Gigwalk Allows iPhone Owners to Stumble Into Part-Time Work
The idea of using the Internet to parse out small jobs is not new. But a new crop of businesses has popped up that use the iPhone to help people find and perform small tasks near them.
One of the most ambitious of these projects is Gigwalk, which lets anyone with an iPhone sign up to perform tasks such as photographing an intersection or documenting a restaurant using nothing more than the camera on their device.
Although the tasks performed by each individual are small, the idea behind Gigwalk is to find large companies that need tasks performed that would otherwise be to costly and laborious to complete. In private beta for the last few months, the service is already being used by GPS mapping firm TomTom and restaurant listing service Menupages to crowdsource tasks that are core to their businesses.
“You can take care of a lot of scenarios that were too expensive or too slow,” says CEO Ariel Seidman, who left Yahoo and started Gigwalk with two other former Yahoo workers last year.
Part of the impetus, he said, was the fact that everyone at Yahoo seemed to bemoan the cost of doing local products.
“I was so frustrated by everyone saying local is so expensive,” Seidman said. “That was one of the inspirations.”
Gigwalk lets iPhone users see available tasks near them and decide whether any are appealing enough. If they want a task, they have to go to the location, to avoid one Gigwalker claiming a bunch of gigs all at once. The pay ranges from $3 to $90 per task, with the amount varying based on the amount of work involved. Users start out being able to perform only the simplest and lowest-paying gigs, but with each completed task they earn a “street cred” reputation score that qualifies them for higher paying opportunities.
Gigwalk is announcing on Wednesday both its exit from beta and that it has raised $1.7 million in seed money from investors including Michael Dearing of Harrison Metal, Mint.com investor Jeff Clavier of SoftTech VC and LinkedIn co-founder Reid Hoffman.
The initial funding, though, came from money the founders got as part of the Microsoft-Yahoo search pact.
“I was, like, something good should come of this because not much good has,” Seidman said.
The company isn’t saying how many workers or companies are taking part so far, but Seidman said that “many thousands” of gigs have already been performed in the seven cities where Gigwalk is doing business. Over time, Seidman said he would like to have millions of gigs and workers across the globe. While many do just an odd job or two for $10 here or there, some regulars make an extra $100 a week or more. One of the most prolific Gigwalk workers is Andrew Schut of New York, who has made more than $2000–an average of $400 per week–doing more than 270 tasks since signing up in March.
“It’s a nice little bonus to get paid to do work that is so easy and fun to do,” Schut said in an email interview. “I moved to New York City about a year ago and the opportunity to explore all the fabulous restaurants, hotels and other places of interest in the city while picking up some extra cash along the way is irresistible.”

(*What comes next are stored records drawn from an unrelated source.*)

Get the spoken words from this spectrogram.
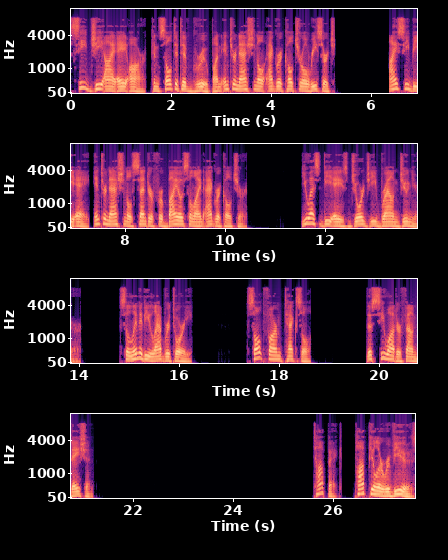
CGIAR – Consultative Group on International Agricultural Research ICBA – International Center for Biosaline Agriculture USDA's George E. Brown, Jr. Salinity Laboratory Salt Farm Texel The Seawater Foundation Popular reviews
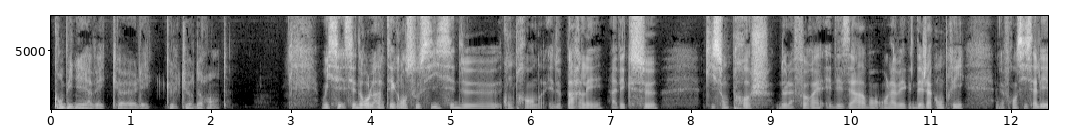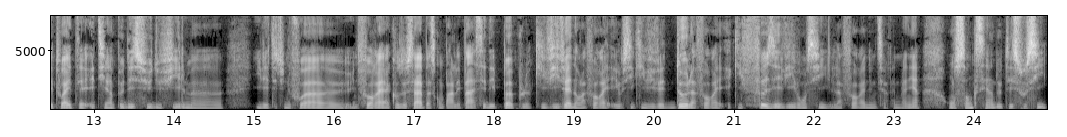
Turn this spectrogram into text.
combinés avec euh, les cultures de rente. Oui, c'est drôle. Un de tes grands soucis, c'est de comprendre et de parler avec ceux qui sont proches de la forêt et des arbres. On l'avait déjà compris. Francis Allais et toi étiez, un peu déçus du film euh, Il était une fois euh, une forêt à cause de ça, parce qu'on parlait pas assez des peuples qui vivaient dans la forêt et aussi qui vivaient de la forêt et qui faisaient vivre aussi la forêt d'une certaine manière. On sent que c'est un de tes soucis.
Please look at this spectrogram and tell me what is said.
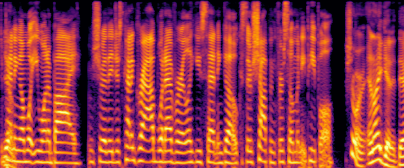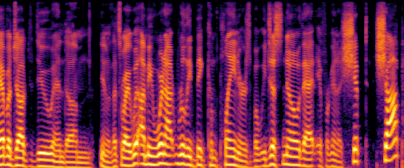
depending on what you want to buy, I'm sure they just kind of grab whatever, like you said, and go because they're shopping for so many people. Sure, and I get it. They have a job to do, and um, you know that's why. We, I mean, we're not really big complainers, but we just know that if we're going to ship shop,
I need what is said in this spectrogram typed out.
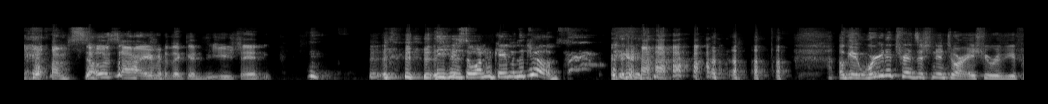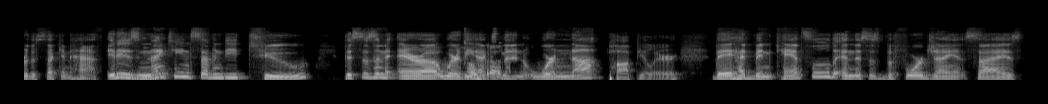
I'm so sorry for the confusion. Steve is the one who gave me the job. okay, we're going to transition into our issue review for the second half. It is Mhm. 1972. This is an era where the Oh, X Men were not popular. They had been canceled, and this is before Giant Size.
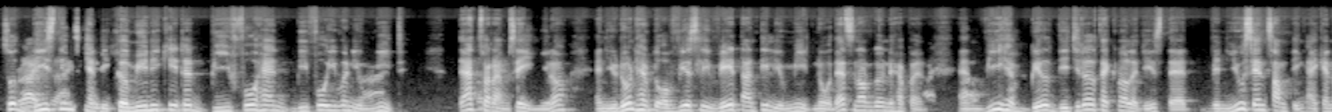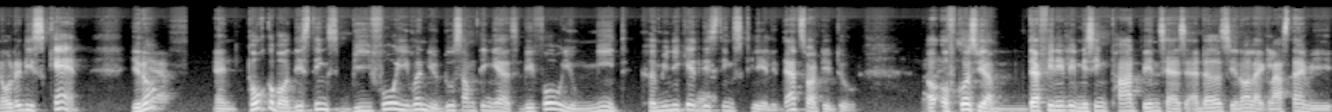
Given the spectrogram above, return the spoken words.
so Right, these right. things can be communicated beforehand, before even you meet. That's what I'm saying, you know, and you don't have to obviously wait until you meet. No, that's not going to happen. And we have built digital technologies that when you send something, I can already scan, you know, Yeah. and talk about these things before even you do something else before you meet communicate these things clearly that's what you do Uh, of course we are definitely missing part wins as adults you know like last time we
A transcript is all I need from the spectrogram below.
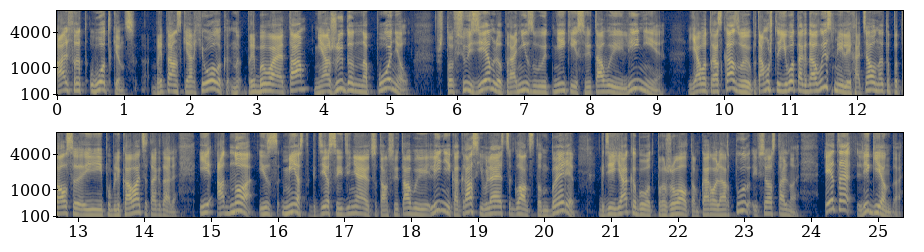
Альфред Уоткинс, британский археолог, пребывая там, неожиданно понял, что всю Землю пронизывают некие световые линии, я вот рассказываю, потому что его тогда высмеяли, хотя он это пытался и публиковать и так далее. И одно из мест, где соединяются там световые линии, как раз является Гланстонберри, где якобы вот проживал там король Артур и все остальное. Это легенда.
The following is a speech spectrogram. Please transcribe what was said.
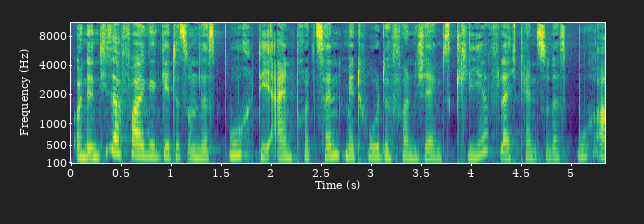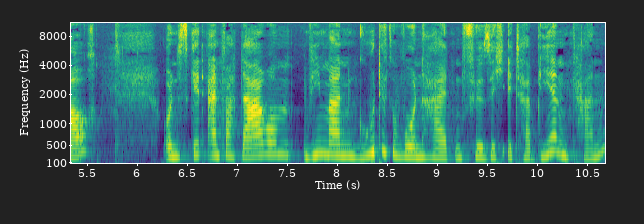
Und in dieser Folge geht es um das Buch Die 1% Methode von James Clear. Vielleicht kennst du das Buch auch. Und es geht einfach darum, wie man gute Gewohnheiten für sich etablieren kann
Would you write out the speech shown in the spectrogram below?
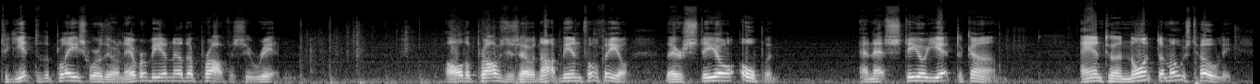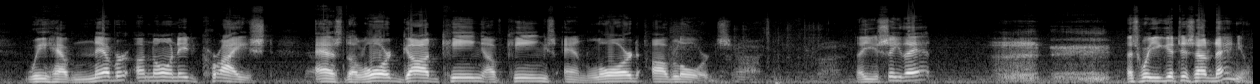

Schut, who consults in the medical device industry, methodically maps out his Gigwalk routes to maximize his efficiency, much the way FedEx drivers have their schedules planned.
“Before I set out on my Gigwalking day, I use the map feature on the app to plan my route,” he said. “I can shrink and expand the local area map to look for clusters of gigs I can hit in one shot.”
Schut and another Gigwalk worker have even set up an independent Web site to share tips. The best gigs, Schut says, are the restaurant ones, while his least favorite are time-consuming hotel reviews.
“There are many questions to be answered about the property and photographs to be taken,” Schut said. “The work needs to be done well and meticulously in order to be approved by the client. It can take anywhere from one to two hours to complete a hotel gig.”
Gigwalk is not alone in seeing the smartphone as a good conduit for odd jobs. One such start-up is a venture called AirRun that is designed more to link individuals looking to have a task performed with someone willing to do the errand. The app, which launched in the iTunes store, has had just 430 people download it, but has seen a range of tasks from washing a car in Long Beach, Calif., to picking up laundry in Kansas to helping buy a load of lumber in Georgia.
Seidman said his hope is that by working with large companies that need a lot of tasks done, his venture can scale in ways that the one-to-one services just won’t be able to.
I initially included Uber in this crop of companies, however, that was based on my misunderstanding of how the system works. With Uber, iPhone owners can summon a professional driver rather than hailing a taxi, but the system doesn’t let anyone with a car act as a driver. Thanks to the Uber community for bringing that to my attention.